Medical practice is an art. It has always been one and will always stay that way!
As physicians, we collect clinical and non-clinical data from past and present about a patient, and we try to assemble those data like pieces of LEGO to create a diagnosis that resembles a structure clear enough to characterize the disease affecting our client “The patient.”
Health information and clinical data are the building blocks of medical practice. Physicians need to utilize these to make the proper diagnosis. The healthcare IT industry and a few other corporations, insurance companies, pharmacies, online retailers, etc. — are aggressively penetrating the healthcare market.
Corporations have one single intention, and that is to make more money in a short time. They use the buzzwords “disruption of the healthcare market” to create publicity. Data mining and big data are their modern gold rush endeavors. That is dangerous and needs the full attention of the healthcare community.
Traditionally physicians have relied on stethoscopes and paper and pencil. But as we move forward and navigate the world of technological advancement, more and more data is available for physicians to utilize, allowing us to make more precise diagnoses in a shorter time and a more customized manner.

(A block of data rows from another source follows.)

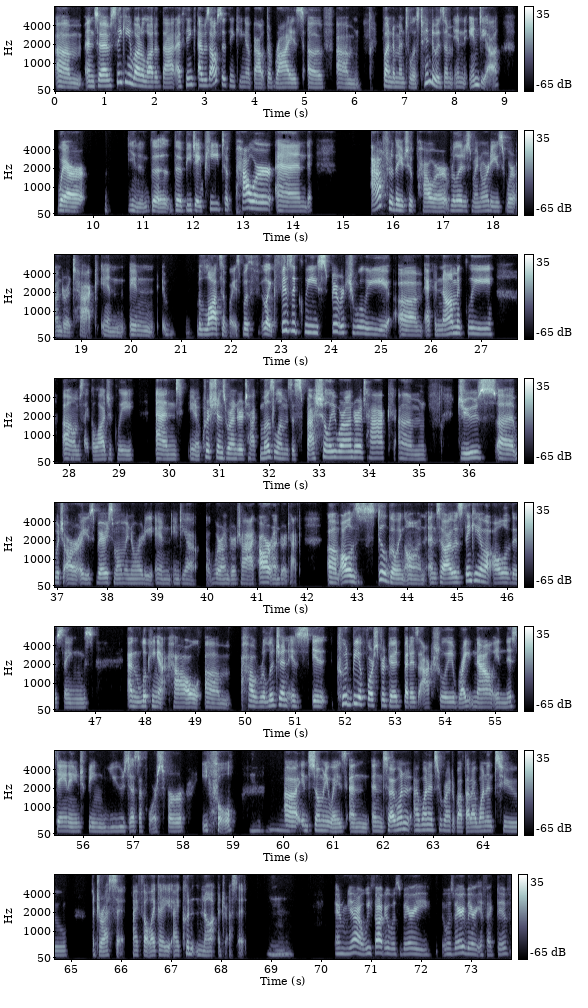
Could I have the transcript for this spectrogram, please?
um and so I was thinking about a lot of that. I think I was also thinking about the rise of um fundamentalist Hinduism in India where you know the the BJP took power and after they took power religious minorities were under attack in in lots of ways both like physically spiritually um economically um psychologically. And you know christians were under attack muslims especially were under attack um jews uh which are a very small minority in india were under attack are under attack. Um, all is still going on. And so i was thinking about all of those things and looking at how um, how religion is it could be a force for good but is actually right now in this day and age being used as a force for evil mm-hmm. uh, in so many ways. And and so i wanted i wanted to write about that. I wanted to address it. I felt like i i couldn't not address it. Mm-hmm. And yeah we thought it was very it was very very effective.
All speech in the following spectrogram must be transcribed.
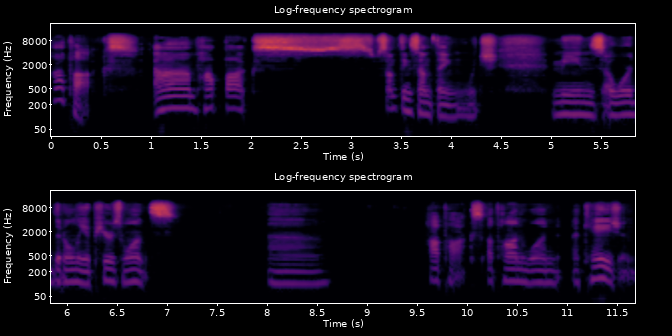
Hopox. Um, Hopbox something something, which means a word that only appears once. Uh, Hopox, upon one occasion.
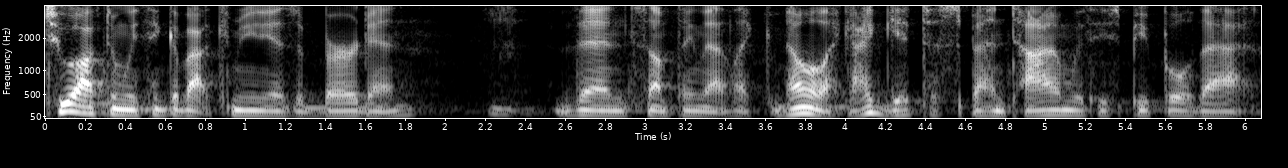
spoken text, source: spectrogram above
Too often we think about community as a burden than something that like no like i get to spend time with these people that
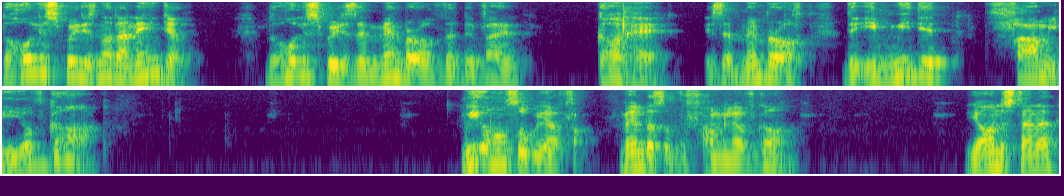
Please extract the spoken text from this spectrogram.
The Holy Spirit is not an angel. The Holy Spirit is a member of the divine Godhead, is a member of the immediate family of God. We also we are members of the family of God. You understand that?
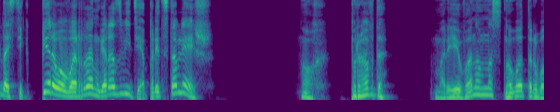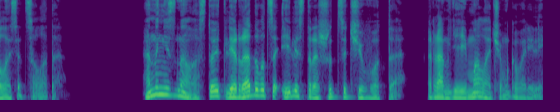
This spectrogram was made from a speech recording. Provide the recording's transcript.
достиг первого ранга развития, представляешь?» «Ох, правда?» Мария Ивановна снова оторвалась от салата. Она не знала, стоит ли радоваться или страшиться чего-то. Ранги ей мало о чем говорили.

But physicians are not the ones making these data technologies.
Technology has been expanding and growing at a much faster pace, and physicians are still catching up. We have not been able to change and adapt to new tools or utilize them efficiently to help us build a better medical practice and maintain patient safety and sanity of the healthcare system. Technology, so far, has moved on and will continue doing amidst the lack of collaboration from the medical community.
Major corporations are disrupting the healthcare market by developing highly innovative technologies but not synchrony with the medical mission. That is overwhelming to physicians’ practices and influences the quality of care a patient receives from their provider.
Building a technology that will utilize a prewritten algorithm in the form of business intelligence or machine learning (or let’s call that artificial intelligence) to collect data from various sources by mining is a growing and scary trend. From a business perspective, it would be valuable, just like a gold rush of our century, and from the quality and utilization perspective directly involved in patient care.
Physicians need to ensure that they receive the correct data to build their cases while treating their patients. Irrelevant algorithms misinterpreted analytics, and biased channeling of clinical information based on corporate business interests can harm outcomes.
We are on a slippery slope to robotic medicine, and time is short and running out fast.
Physicians can’t avoid technology; they can’t change paths either but stand up and face reality. They need to learn, adapt, control, and implement it. Never use a system that does not disclose the algorithms, process, and utility.
Physicians must demand full transparency and utilize businesses that provide you that information. Patients and physicians and providers must require full ownership of their knowledge and no data mining without the written consent of the owner of data, even if their private demographics are sealed.
Full Individual Authentication power without exception
Medical professionals’ failure to gain back medicine from corporate entities will make treatment another assembly-line manufacturing business and only take cookie-cutter medicine to the next level, making the managed care system a grand healthcare scheme.
Every individual is different; it takes a village to take care of a patient. Treating a patient is not a mathematical formula. It is imperative to collect and utilize clinical data and deliver it at a single doctor-patient visit. That is that window of opportunity to provide the best medicine possible and for sure, having another middleman between doctor and patient has nothing but a devastating outcome.
Creating healthcare for all requires our dedication and diligence.